● **TASK ITEM**: Each line below should be retyped exactly, with no pictures.

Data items
· · ·

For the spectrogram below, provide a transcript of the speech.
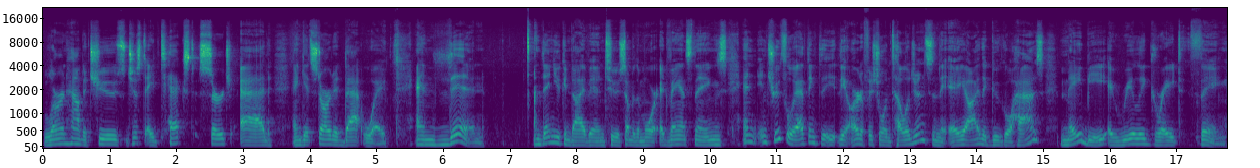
learn how to choose just a text search ad and get started that way. And then and then you can dive into some of the more advanced things. And, and truthfully, I think the, the artificial intelligence and the AI that Google has may be a really great thing.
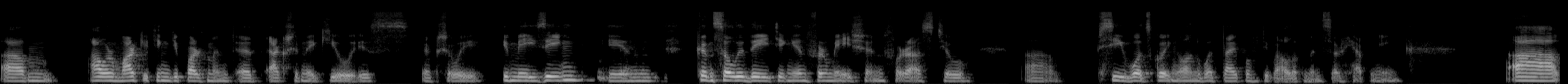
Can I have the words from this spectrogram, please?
Um, our marketing department at ActionIQ is actually amazing in consolidating information for us to uh, see what's going on, what type of developments are happening. Uh,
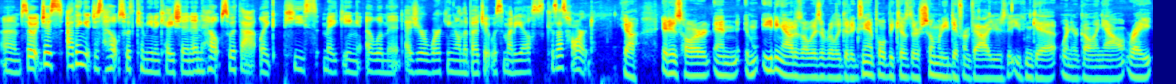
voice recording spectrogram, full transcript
Um, so it just, I think it just helps with communication and helps with that like peacemaking element as you're working on the budget with somebody else because that's hard. Yeah, it is hard. And eating out is always a really good example because there's so many different values that you can get when you're going out, right?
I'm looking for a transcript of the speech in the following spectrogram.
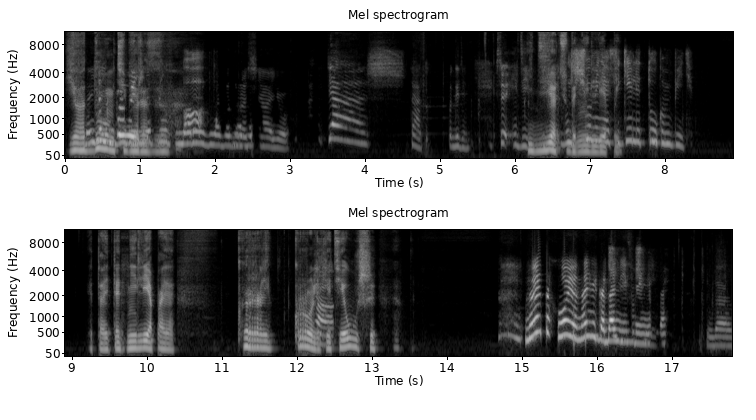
я дом тебе буду, я Я. Так, погоди. Все, иди. Иди Вы отсюда, что, меня нелепый. офигели током бить? Это, это нелепая. Кроль, кролик, я Да. тебе уши. Но это Хлоя, она никогда не изменится. Да.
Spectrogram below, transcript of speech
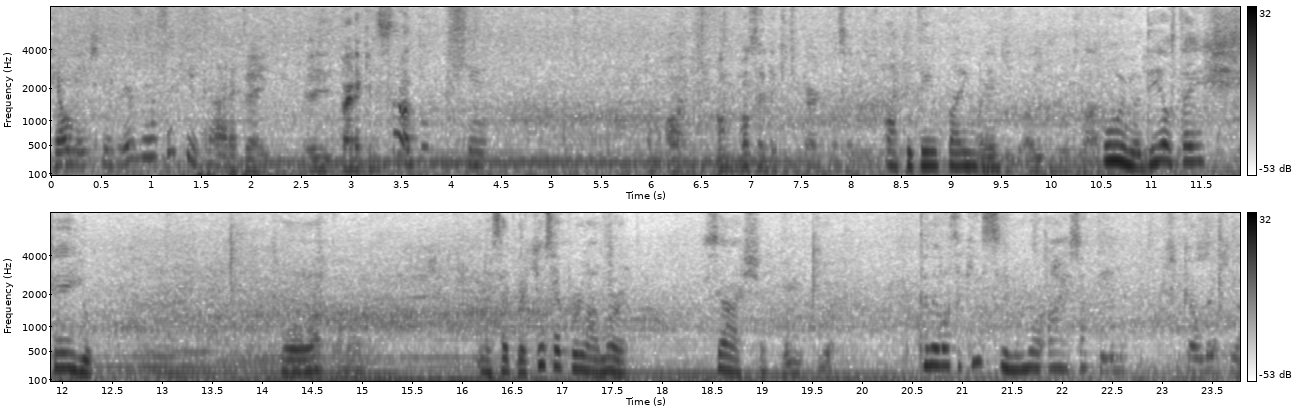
Realmente tem presença aqui, cara. Tem. Perto daquele santo. Sim. Vamos, olha, vamos, vamos sair daqui de perto. Vamos sair daqui de perto. Aqui tem o Olha marimbondo. aqui, olha aqui do outro lado. Ui, meu Deus, tá cheio. É. Caraca, mano. Mas sai por aqui ou sai por lá, amor? O que você acha? Vamos aqui, ó. Tem um negócio aqui em cima, amor. Ah, é só telha. Acho que caiu daqui, ó.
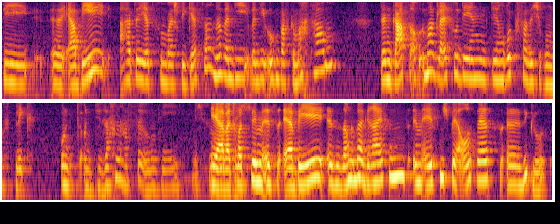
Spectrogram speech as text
die äh, RB hatte jetzt zum Beispiel gestern, ne, wenn, die, wenn die irgendwas gemacht haben, dann gab es auch immer gleich so den, den Rückversicherungsblick. Und, und die Sachen hast du irgendwie nicht so Ja, aber richtig. trotzdem ist RB saisonübergreifend im Elfenspiel auswärts äh, sieglos.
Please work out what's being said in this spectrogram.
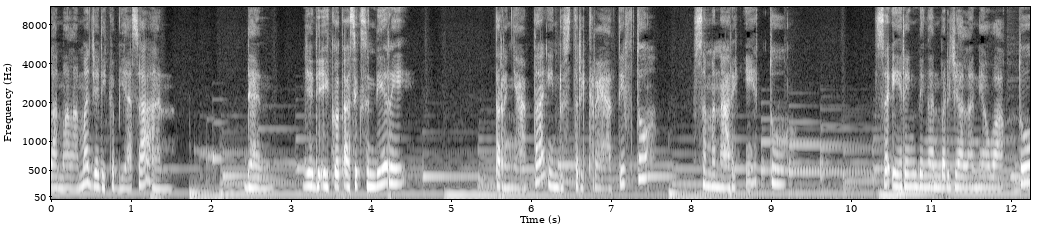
Lama-lama jadi kebiasaan. Dan jadi ikut asik sendiri. Ternyata industri kreatif tuh semenarik itu. Seiring dengan berjalannya waktu,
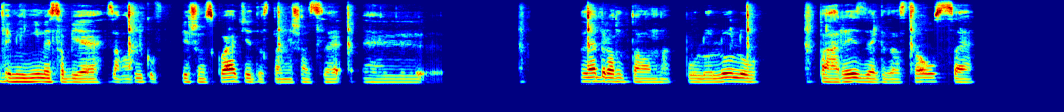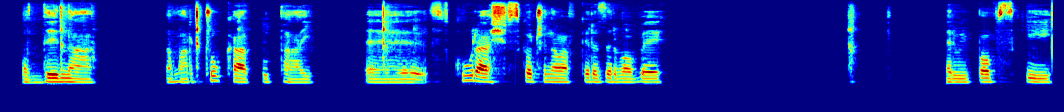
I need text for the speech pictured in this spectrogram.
Wymienimy sobie zawodników w pierwszym składzie. Dostanie szansę e, Lebronton, Pulululu, Paryzek za Sousę, Odyna, Samarczuka. Tutaj e, Skóraś wskoczy na ławkę rezerwowych. Erwipowski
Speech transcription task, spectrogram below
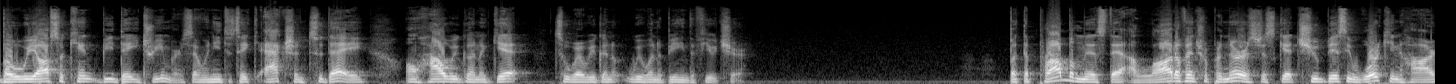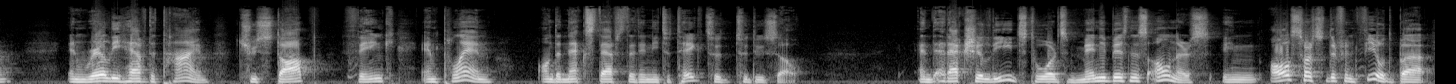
but we also can't be daydreamers and we need to take action today on how we're going to get to where we're going we want to be in the future. But the problem is that a lot of entrepreneurs just get too busy working hard and rarely have the time to stop, think, and plan on the next steps that they need to take to, to do so. And that actually leads towards many business owners in all sorts of different fields, but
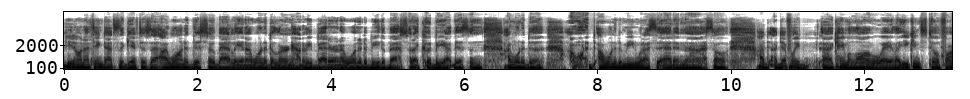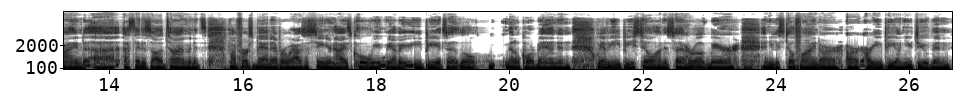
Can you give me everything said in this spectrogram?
you know, and I think that's that's the gift is that I wanted this so badly and I wanted to learn how to be better and I wanted to be the best that I could be at this. And I wanted to, I wanted, I wanted to mean what I said. And, uh, so I, I definitely uh, came a long way. Like you can still find, uh, I say this all the time and it's my first band ever when I was a senior in high school. We, we have an EP. It's a little metalcore band and we have an EP still on. It's a Heroic Bear and you can still find our, our, our EP on YouTube and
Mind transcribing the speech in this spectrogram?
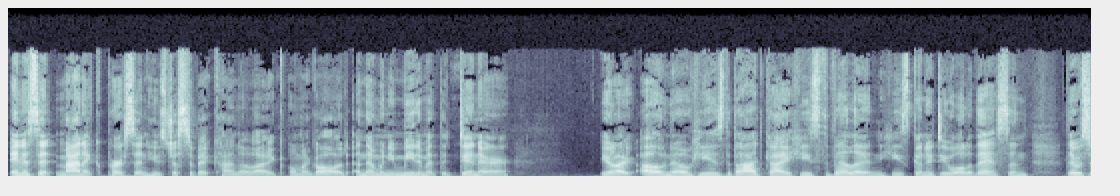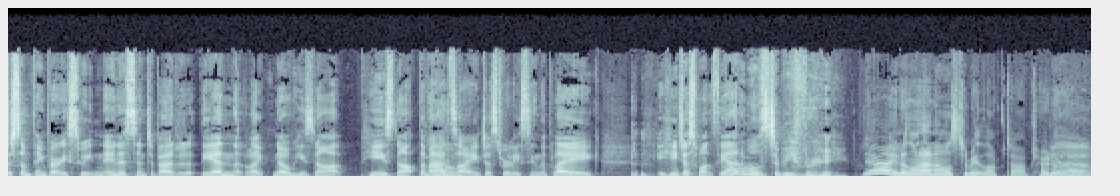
innocent manic person who's just a bit kind of like, "Oh my god." And then when you meet him at the dinner, you're like, oh no, he is the bad guy. He's the villain. He's going to do all of this. And there was just something very sweet and innocent about it at the end that, like, no, he's not. He's not the mad No. scientist releasing the plague. he just wants the animals to be free. Yeah, he doesn't want animals to be locked up. Totally. Yeah.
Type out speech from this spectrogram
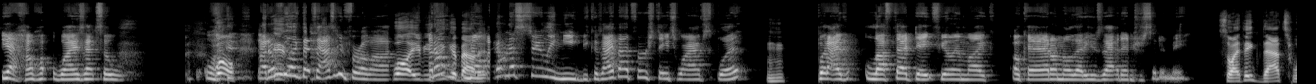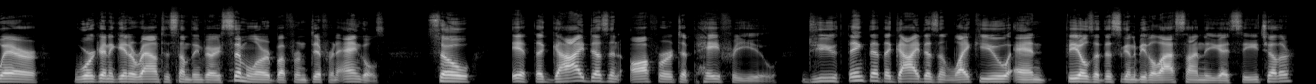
Yeah, how, why is that so? Well, I don't it- feel like that's asking for a lot. Well, if you think about no, it, I don't necessarily need because I've had first dates where I've split, Mhm. but I've left that date feeling like, okay, I don't know that he's that interested in me. So I think that's where we're going to get around to something very similar, but from different angles. So if the guy doesn't offer to pay for you, do you think that the guy doesn't like you and feels that this is going to be the last time that you guys see each other?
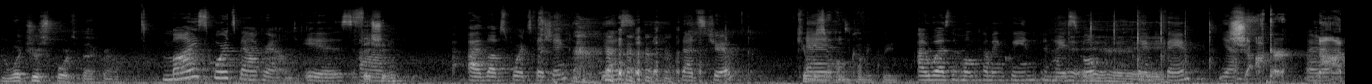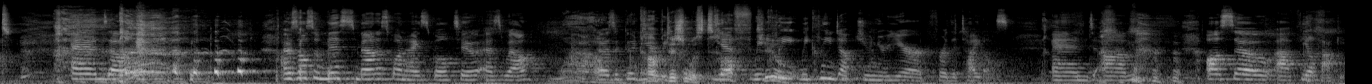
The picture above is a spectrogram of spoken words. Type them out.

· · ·

● **EXERCISE OUTPUT**:
For the spectrogram below, provide a transcript of the speech.
learn how to choose just a text search ad and get started that way. And then and then you can dive into some of the more advanced things. And, and truthfully, I think the, the artificial intelligence and the AI that Google has may be a really great thing.
Can I have the words from this spectrogram, please?
Um, our marketing department at ActionIQ is actually amazing in consolidating information for us to uh, see what's going on, what type of developments are happening. Uh,
voice recording spectrogram, full transcript
Um, so it just, I think it just helps with communication and helps with that like peacemaking element as you're working on the budget with somebody else because that's hard. Yeah, it is hard. And eating out is always a really good example because there's so many different values that you can get when you're going out, right?
I'm looking for a transcript of the speech in the following spectrogram.
я дом тебе буду, я Я. Так, погоди. Все, иди. Иди Вы отсюда, что, меня нелепый. офигели током бить? Это, это нелепая. Кроль, кролик, я Да. тебе уши. Но это Хлоя, она никогда не изменится. Да.
Spectrogram below, transcript of speech
Realmente tem presença aqui, cara. Tem. Perto daquele santo. Sim. Vamos, olha, vamos, vamos sair daqui de perto. Vamos sair daqui de perto. Aqui tem o Olha marimbondo. aqui, olha aqui do outro lado. Ui, meu Deus, tá cheio. É. Caraca, mano. Mas sai por aqui ou sai por lá, amor? O que você acha? Vamos aqui, ó. Tem um negócio aqui em cima, amor. Ah, é só telha. Acho que caiu daqui, ó.
Spectrogram speech as text
die äh, RB hatte jetzt zum Beispiel gestern, ne, wenn, die, wenn die irgendwas gemacht haben, dann gab es auch immer gleich so den, den Rückversicherungsblick. Und, und die Sachen hast du irgendwie nicht so Ja, aber richtig. trotzdem ist RB saisonübergreifend im Elfenspiel auswärts äh, sieglos.
Please work out what's being said in this spectrogram.
Lama-lama jadi kebiasaan. Dan jadi ikut asik sendiri. Ternyata industri kreatif tuh semenarik itu. Seiring dengan berjalannya waktu,
I need text for the speech pictured in this spectrogram.
Wymienimy sobie zawodników w pierwszym składzie. Dostanie szansę e, Lebronton, Pulululu, Paryzek za Sousę, Odyna, Samarczuka. Tutaj e, Skóraś wskoczy na ławkę rezerwowych. Erwipowski
Speech transcription task, spectrogram below
but we also can't be daydreamers and we need to take action today on how we're going to get to where we're going we want to be in the future. But the problem is that a lot of entrepreneurs just get too busy working hard and rarely have the time to stop, think, and plan on the next steps that they need to take to, to do so. And that actually leads towards many business owners in all sorts of different fields, but
Can you give me everything said in this spectrogram?
you know, and I think that's that's the gift is that I wanted this so badly and I wanted to learn how to be better and I wanted to be the best that I could be at this. And I wanted to, I wanted, I wanted to mean what I said. And, uh, so I, I definitely uh, came a long way. Like you can still find, uh, I say this all the time and it's my first band ever when I was a senior in high school. We, we have an EP. It's a little metalcore band and we have an EP still on. It's a Heroic Bear and you can still find our, our, our EP on YouTube and
Mind transcribing the speech in this spectrogram?
innocent manic person who's just a bit kind of like, "Oh my god." And then when you meet him at the dinner, you're like, oh no, he is the bad guy. He's the villain. He's going to do all of this. And there was just something very sweet and innocent about it at the end that, like, no, he's not. He's not the mad No. scientist releasing the plague. he just wants the animals to be free. Yeah, he doesn't want animals to be locked up. Totally. Yeah.
Type out speech from this spectrogram
Yeah, how, why is that so? Well, I don't it- feel like that's asking for a lot. Well, if you think about no, it, I don't necessarily need because I've had first dates where I've split, Mhm. but I've left that date feeling like, okay, I don't know that he's that interested in me. So I think that's where we're going to get around to something very similar, but from different angles. So if the guy doesn't offer to pay for you, do you think that the guy doesn't like you and feels that this is going to be the last time that you guys see each other?
The picture above is a spectrogram of spoken words. Type them out.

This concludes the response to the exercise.